In this regard, the International Criminal Court represents a unique opportunity that all actors and stakeholders need to leverage to ensure that accountability for crimes against women must not go unpunished. The Rome Statute has specific articles that deal with sexual and gender-based violence and in the case of Darfur, the ICC has confirmed that rape has been used as a tool of genocide. 

While empowering women in conflict to participate in decision making is crucial, without proper accountability for crimes committed against women, conflicts can’t be resolved sustainably. Resolving the problem of Sudan can’t be possible without accountability for crimes committed against women and the effective participation of women at all levels of decision making. 

Another Deadly Attack in West Darfur

Darfur Women Action Group (DWAG) would like to express its grave concern about the deadly violence that took place in the capital of West Darfur over the weekend that left many injured and seventeen dead. Two separate incidents, one on Friday, July 17th and one on Sunday, July 19th, left many injured and three dead. DWAG would like to raise the alarm about this systematic violence and calls on the Transitional Government of Sudan to take effective action to end this cruel act against innocent civilians in Darfur.

On Friday, July 17th, International Justice Day, Militias affiliated with Rapid Support Forces attacked villages in West Darfur Ammar Ibrahim where seventeen people were injured during a sit-in at Misterei in Beida after a group of gunmen opened fire on the peaceful protests. Friday was the 11th day of the sit-in. A spokesperson and member of the Resistance Committees that is active in West Darfur Ammar Ibrahim told RadioDabanga that the attack took place right after a delegation of the Beida Resistance Committees Coordination had met with the governor. 

On Saturday, July 18th, a group of gunmen on motorcycles attacked and destroyed a number of buildings in Beida. They began first by raiding the market, before continuing on to destroy the office of the Beida Resistance Committees, the house of the former commissioner, and the Beida Language and Science Institute, all while threatening bystanders. 

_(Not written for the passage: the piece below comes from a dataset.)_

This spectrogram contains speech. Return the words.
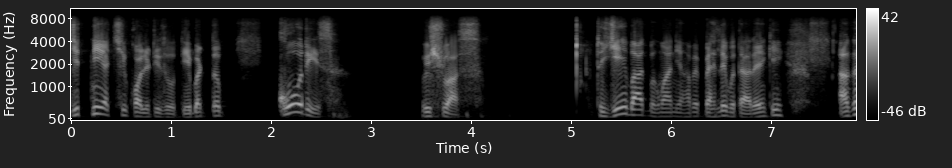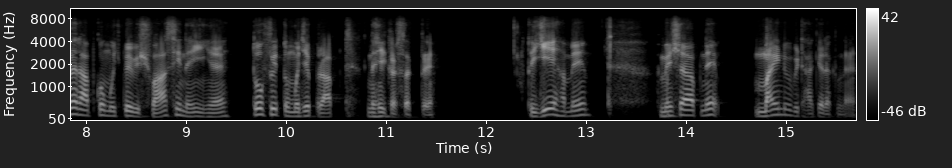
जितनी अच्छी क्वालिटीज होती है बट द कोर इज़ विश्वास। तो ये बात भगवान यहाँ पे पहले बता रहे हैं कि अगर आपको मुझ पर विश्वास ही नहीं है तो फिर तुम मुझे प्राप्त नहीं कर सकते। तो ये हमें हमेशा अपने माइंड में बिठा के रखना है।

On Sunday, July 19th, the violence culminated when fighting erupted in El Jebel district in El Geneina, when a shooting killed three people and wounded several others. It is unclear what the reason behind the shooting is, however, the situation has been contained after army forces were deployed to the area. 

These attacks on civilians in West Darfur are not new nor a single incident – it’s a part of a well-orchestrated policy of the former regime to exterminate the people of Darfur. Despite al-Bashir’s removal from power, his totalitarian regime is very present in Darfur today and the interim government is failing to stop its forces from attacking its citizens. It is extremely alarming that these people have been under attack over the last 17 years and they are yet to be protected today. 

These attacks are endangering the lives of millions of innocent civilians and threaten the stability of the Darfur region and the country at large. It is imperative that the Transitional Government address the underlying issues that caused these acts of violence to happen. There needs to be a dedicated effort to withdraw these militias out of civilian areas and remove their guns and other weapons and hold those responsible accountable.

Additionally, DWAG calls on the transitional government to echo the calls made by the United Nations to ensure a national cease-fire takes place as the country responds to COVID-19. It is imperative that the government release an action plan that responds to the ongoing violence that is taking place so that no more citizens are dying in the aftermath of the decades-long conflict. 

These attacks further underscore the Interim government’s inability to protect civilians in Darfur and the need for UN civilian protection forces with a Chapter (VII) seven mandate throughout the interim period to ensure that vulnerable populations are protected.